This weekend will see luminaries of the wine-making world descend on the ancient eastern town for its huge annual Hospices de Beaune charity auction.
The 157-year-old sale, run by Christie's, sees millions of dollars exchange hands and is considered a barometer for global demand for Burgundy, considered one of France's most prestigious wine areas.
But this year, local officials are hoping foreign buyers have time to try Beaune's new offering: beef reared on the byproducts of the wine-making process.
The cows are fed in their last months with the mulchy residue left after the world-famous local vintages are fermented and distilled, as well as on crushed blackcurrants.
Local farmers hope the quality of the meat could earn them a reputation similar to that of Japan's illustrious kobe beef, renowned for its flavour and tenderness.
“The wine from the Hospices auction is a fruity wine,” said Beaune chef Laurent Parra as he flipped a slice on a grill at a tasting.
“That's what we're looking for in the meat — that it's tasty, with blackcurrant and grape flavours.

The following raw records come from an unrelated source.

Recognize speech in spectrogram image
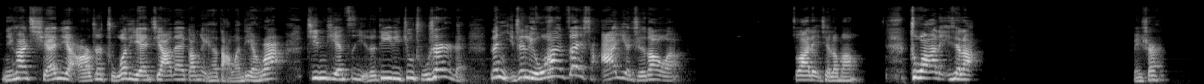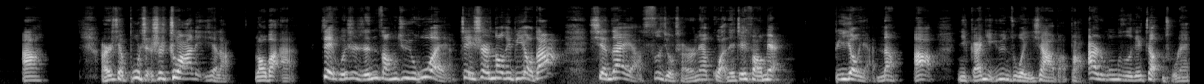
你看前脚这昨天加代刚给他打完电话，今天自己的弟弟就出事儿了。那你这刘汉再傻也知道啊，抓里去了吗？抓里去了，没事儿啊，而且不只是抓里去了，老板这回是人赃俱获呀，这事儿闹得比较大。现在呀，四九城呢管的这方面比较严呢啊，你赶紧运作一下吧，把二公子给整出来。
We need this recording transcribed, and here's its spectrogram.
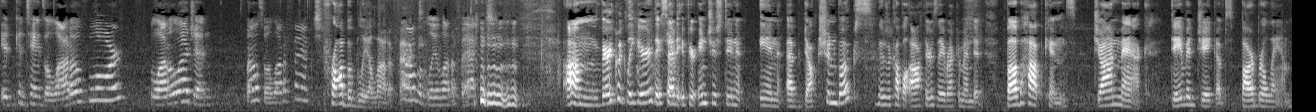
it contains a lot of lore, a lot of legend, but also a lot of fact. Probably a lot of fact. Probably a lot of fact. um, very quickly here, they said if you're interested in, in abduction books, there's a couple authors they recommended Bob Hopkins, John Mack, David Jacobs, Barbara Lamb.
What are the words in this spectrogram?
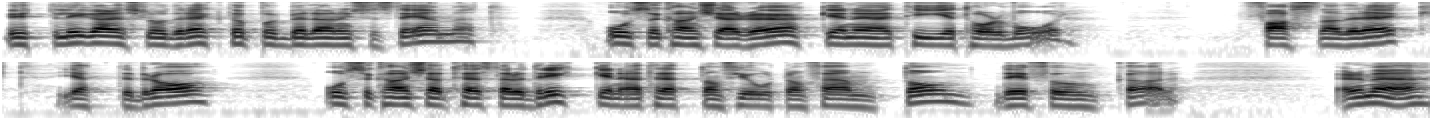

You can just about smell this hint of a flavour.”
A dozen local chefs who came to try the well-marbled meat — most of them the owners of Michelin stars — were already dreaming about what they could do with it.
A beef stew braised ever-so-gently and served with old-style vegetables; tartare with blackcurrant oil and shallots cooked in white wine; roast cote de boeuf with caramelised mushrooms…
Parra said the meat was “very tender” but is hoping for a fattier, even more flavourful version. “It's the fat which gives the meat its flavour,” he said.
'Like a fine wine'
So far only two cows have been reared on the method — but weighing in at 700 to 800 kilogrammes each (1,500 to 1,800 pounds), their meat will go a considerable way.
Dominique Guyon, who bred them, says they were reared “peacefully, naturally”.
Fed first by their mothers, they were then switched onto grass and hay before being fed a cereal mix, 20 percent of which is made up of the grape and blackcurrant mulch.
“The ultimate goal is to produce something that tastes like the land, like a fine wine,” says Guyon's son Antoine, who runs the farm with his father at Rouvres-sous-Meilly.
Local winemaker Frederic Mazeau said feeding the wine residue to the cows also made economic sense.
“The grape residue is sometimes used to make compost but we don't really know what to do with it,” he said. “The idea is to recycle it all by giving it to the cows.”
By AFP's Olivier DEVOS